It's predominantly families with young children. That is the demographic makeup. As they spread across the United States, as they are bussed and flown by the government to cities across the United States, they are going to enroll their kids in school. So that is the first place that the average American will be able to feel this and see this. They'll see it in their tax rate. They'll see it in class when they have to have a bilingual teacher slow everything down.
Brannon Howse: Oh, yeah.
Todd Bensman: They'll see it when they have bond elections to raise money for these temporary classrooms that are really permanent and to build new schools and all of the rest of that sort of thing. If you look at your local newspaper and you see your school district asking for a bond election, if you just look a little bit deeper, you'll probably see these kids being the cause of that enrolled into your school.
Brannon Howse: Wow. Well, it's a harbinger of things to come. In closing, tell me this, is Title 42 slated to be lifted, or what's going to happen?
Todd Bensman: I'm a few days out of sync with the news. The last I heard is that there was an injunction out of Louisiana. It was a temporary injunction. The question was whether they were going to make it a permanent injunction. Which might push it out for the litigation to continue, and there are 20 other states that are suing too. There are all kinds of litigation here. So, the odds of it actually lifting on time or, I think, are kind of low.
Brannon Howse: That's good.
Todd Bensman: We'll see. But it's not good because it's just a matter of time before they have to lift the thing anyway. It was never intended to be permanent. It's not a permanent policy. It was for the pandemic. So, they're going to have to eventually lift this thing unless they can push it out long enough for Congress to legislate. There are bills written that mimic it and make it a legislative to put it into statute. I don't think that's got a chance in heck of happening under the current scenario. But maybe in November, or after November, they might be able to do something.
Brannon Howse: Wow. Toddbensman.com. He also writes over at CIS.org. Thank you for the update. I guess we probably got a breaking story with you tonight, right?

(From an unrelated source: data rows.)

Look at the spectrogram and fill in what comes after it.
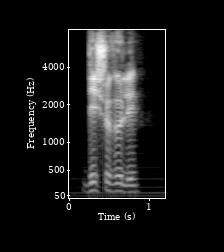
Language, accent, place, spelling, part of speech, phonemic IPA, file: French, France, Lyon, décheveler, verb, /de.ʃə.v(ə).le/, LL-Q150 (fra)-décheveler.wav
- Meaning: 1. to dishevel 2. to dishevel one another's hair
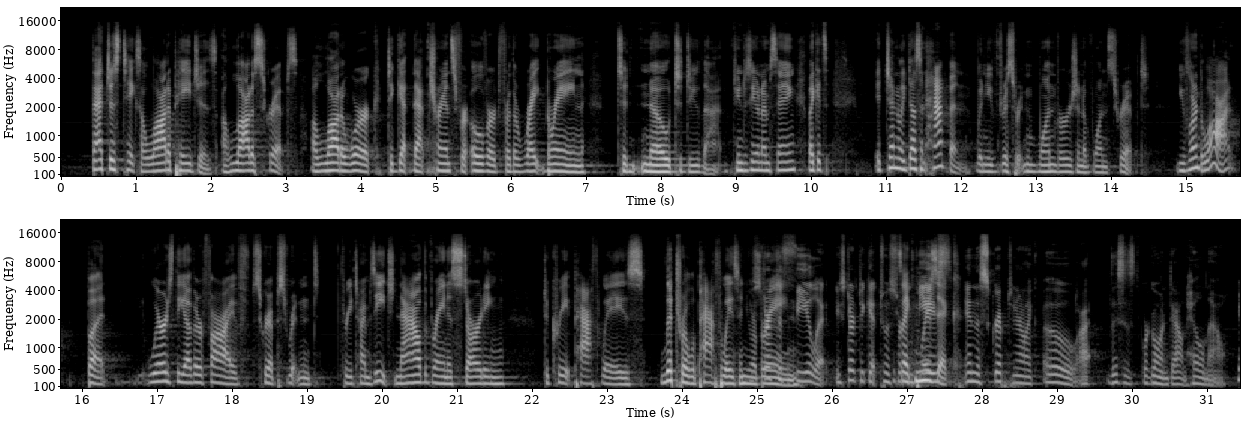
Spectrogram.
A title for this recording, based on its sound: LIVE Q&A From The SLO Film Festival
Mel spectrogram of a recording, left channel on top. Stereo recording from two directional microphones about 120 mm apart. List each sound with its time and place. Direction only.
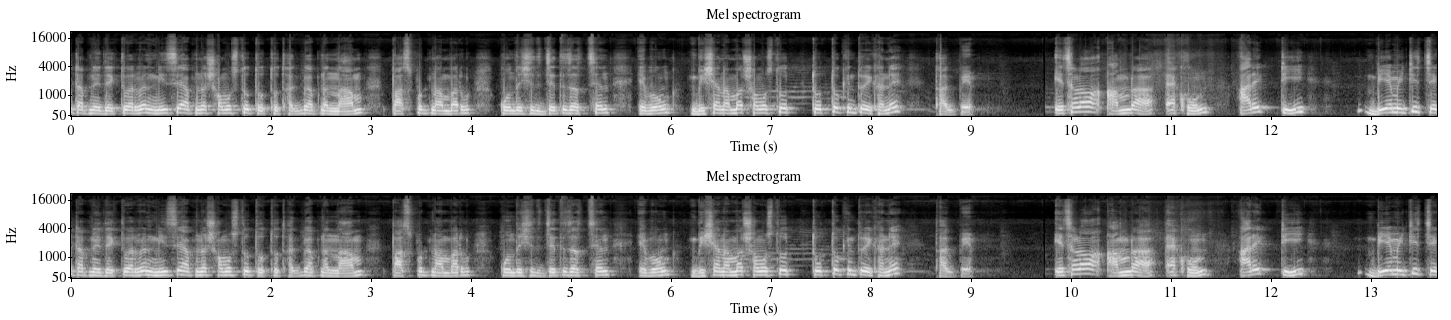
0.0 s speech: 45° left (ahead or behind)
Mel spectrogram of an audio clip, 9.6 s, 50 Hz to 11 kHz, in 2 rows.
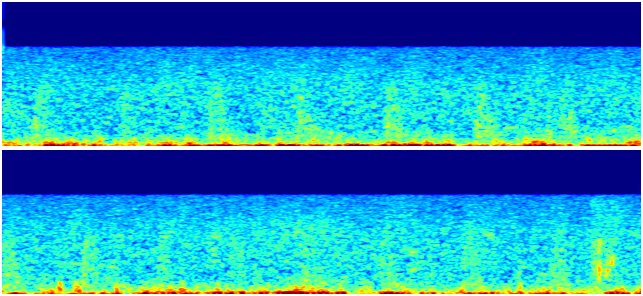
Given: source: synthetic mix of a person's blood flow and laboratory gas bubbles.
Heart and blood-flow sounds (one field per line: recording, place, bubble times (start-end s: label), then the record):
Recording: Doppler ultrasound of blood flow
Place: subclavian vein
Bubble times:
9.20-9.42 s: bubbles
From the record:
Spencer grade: 1 (occasional bubble signal discernible with the cardiac motion signal, with majority of cardiac periods free of bubbles)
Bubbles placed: anywhere in the cardiac cycle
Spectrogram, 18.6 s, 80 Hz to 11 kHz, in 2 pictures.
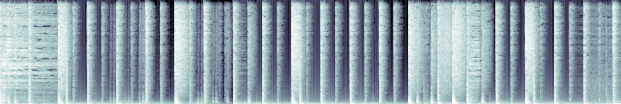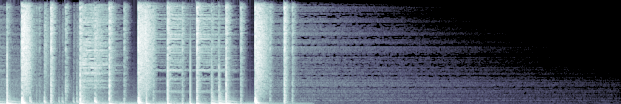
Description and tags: DubstepBeat SnakeFx
Quality Beat for dubstep, designed/processed generously, ready for use in songs around 130 bpm(not sure what bpm). Original, authentical and "never used". :D
120, 130, 140, 150, 160, artificial, Beat, complex, compressed, Drums, Dubstep, free, good, loop, Pro, processed, quality, special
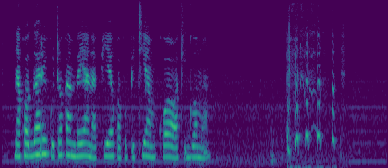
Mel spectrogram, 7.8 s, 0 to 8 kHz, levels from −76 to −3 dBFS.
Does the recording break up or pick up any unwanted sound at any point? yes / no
yes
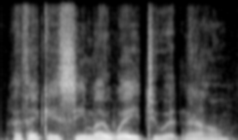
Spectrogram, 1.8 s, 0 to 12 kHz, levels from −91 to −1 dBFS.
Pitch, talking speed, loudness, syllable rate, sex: 145 Hz, 305 wpm, -15 LUFS, 5.7 syllables/s, male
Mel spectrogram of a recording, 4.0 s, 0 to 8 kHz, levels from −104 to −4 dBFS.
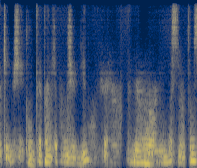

Todd Bensman: Well, I haven't written this yet. So, I'm still kind of reporting it, too. There's a lot to be done.
Brannon Howse: Thank you for what you're doing. Appreciate your being a guy that's trying to warn us about what's coming, and maybe we can stop it. But I hope you will check out his book, America's Covert Border War. You can get it on Amazon. He's also working on a new book that we're excited to see and promote when it comes out. But in the meantime, you'll find him at CIS.Org and toddbensman.com. Todd, thank you so much.
Todd Bensman: Thanks for having me.
Brannon Howse: Thank you.